There are a number of options when it comes to harvesting compost. One method starts with placing the composted material onto a tarp in sunny conditions or under a bright light. Next, divide the contents of the bin into small cone-shaped piles (Figure 5). Allow the worms up to twenty minutes to move away from the light toward the center of the pile. Remove small amounts of compost from the top of the pile so that the worms can move deeper into the center. Continue until the worms reach the center of the pile (Figure 6). Repeat the process for additional piles. Collect and weigh the worms to ensure that environmental space and needs are met in the refreshed or new bin(s). At this point, you may have extra worms to give to someone else who is just starting out.

Cone-shaped piles
Figure 5. Compost has been placed on a tarp and shaped into cones. The pile on the left has one layer of compost removed. The worms will continue to move deeper into the pile to allow removal of another layer.
Center of the pile
Figure 6. The final layer of compost has been removed. These worms will be placed in a refreshed or new bin.

Another method allows the worms to migrate on their own from the finished bin to a new one. This requires the addition of an identical plastic tote. Prepare the tote as was done for the original composting bin (upper tote). When the bedding in the composting bin fits snug against the bottom of the additional tote purchased, place the second composting bin inside the first and add the bedding so that feeding can begin in the newly added bin. The worms will move through the holes into the upper bin, while the lower bin contains mostly compost to harvest.

Still another option is to take out the top third of the bin where worms, bedding, and undigested food scraps reside. Scoop out the remaining two-thirds on the bottom of the bin to use as compost. Return the original top third of content to the bin and mix with fresh bedding. If the worms are overpopulated, divide them and use a portion of them to start another bin to maintain worm health. During the compost-harvest process, watch for egg capsules, which you can return to the bin. Egg capsules are very small (the size of a match head) and a shiny golden-brown color (Figure 7).
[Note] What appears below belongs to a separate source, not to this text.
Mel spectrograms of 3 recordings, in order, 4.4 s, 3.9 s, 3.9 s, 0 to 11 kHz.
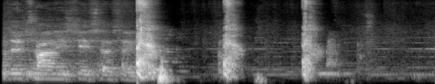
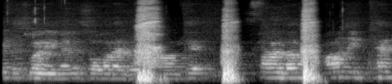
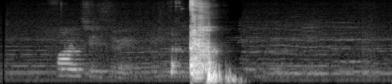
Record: {"three_cough_length": "4.4 s", "three_cough_amplitude": 32767, "three_cough_signal_mean_std_ratio": 0.37, "exhalation_length": "3.9 s", "exhalation_amplitude": 32768, "exhalation_signal_mean_std_ratio": 0.4, "cough_length": "3.9 s", "cough_amplitude": 32768, "cough_signal_mean_std_ratio": 0.23, "survey_phase": "beta (2021-08-13 to 2022-03-07)", "age": "18-44", "gender": "Female", "wearing_mask": "No", "symptom_none": true, "smoker_status": "Never smoked", "respiratory_condition_asthma": false, "respiratory_condition_other": false, "recruitment_source": "REACT", "submission_delay": "6 days", "covid_test_result": "Negative", "covid_test_method": "RT-qPCR", "influenza_a_test_result": "Negative", "influenza_b_test_result": "Negative"}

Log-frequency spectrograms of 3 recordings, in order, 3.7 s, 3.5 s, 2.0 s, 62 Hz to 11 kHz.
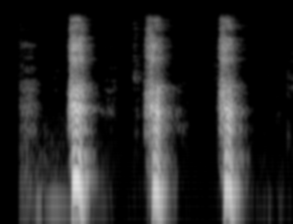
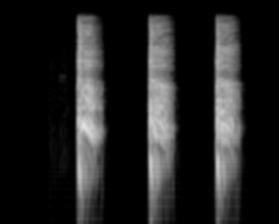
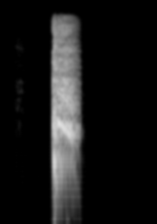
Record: {"exhalation_length": "3.7 s", "exhalation_amplitude": 26142, "exhalation_signal_mean_std_ratio": 0.29, "three_cough_length": "3.5 s", "three_cough_amplitude": 29755, "three_cough_signal_mean_std_ratio": 0.37, "cough_length": "2.0 s", "cough_amplitude": 32741, "cough_signal_mean_std_ratio": 0.32, "survey_phase": "beta (2021-08-13 to 2022-03-07)", "age": "45-64", "gender": "Male", "wearing_mask": "No", "symptom_none": true, "smoker_status": "Ex-smoker", "respiratory_condition_asthma": false, "respiratory_condition_other": false, "recruitment_source": "REACT", "submission_delay": "1 day", "covid_test_result": "Negative", "covid_test_method": "RT-qPCR"}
Egg capsule
Figure 7. An egg capsule (center of photo).

Regardless of the strategy you choose, vermicompost can be used directly from the bin or stored for later use as a soil amendment or a mild slow-release fertilizer. The average nutrient analysis of the composted material is 2–2–2 (Nitrogen–Phosphorus–Potassium [N–P–K]). The compost will contain seeds, which went into the compost, because worms do not digest seeds, and also because the compost never reaches temperatures that inhibit seed germination. As for the leachate, dilute it to a ratio of 10:1 (water:leachate) for use as a liquid fertilizer for garden soil.

About the Authors

Nicasio Usabel—Extension Educator, University of Idaho Extension, Canyon County

Bradley Stokes—Extension Educator, University of Idaho Extension, Elmore County

Photos

All photos by Nicasio Usabel.


Issued in furtherance of cooperative extension work in agriculture and home economics, Acts of May 8 and June 30, 1914, in cooperation with the U.S. Department of Agriculture, Barbara Petty, Director of University of Idaho Extension, University of Idaho, Moscow, Idaho 83844. The University of Idaho has a policy of nondiscrimination on the basis of race, color, religion, national origin, sex, sexual orientation, gender identity/expression, age, disability or status as a Vietnam-era veteran.

University of Idaho Extension

 

Physical Address:
E. J. Iddings Agricultural Science Laboratory, Room 10
606 S Rayburn St

Mailing Address:
875 Perimeter Drive MS 2332
Moscow, ID 83844-2332

Phone: 208-885-7982

Fax: 208-885-9046

Email: calspubs@uidaho.edu

Location

Barbara Petty

Email: extdir@uidaho.edu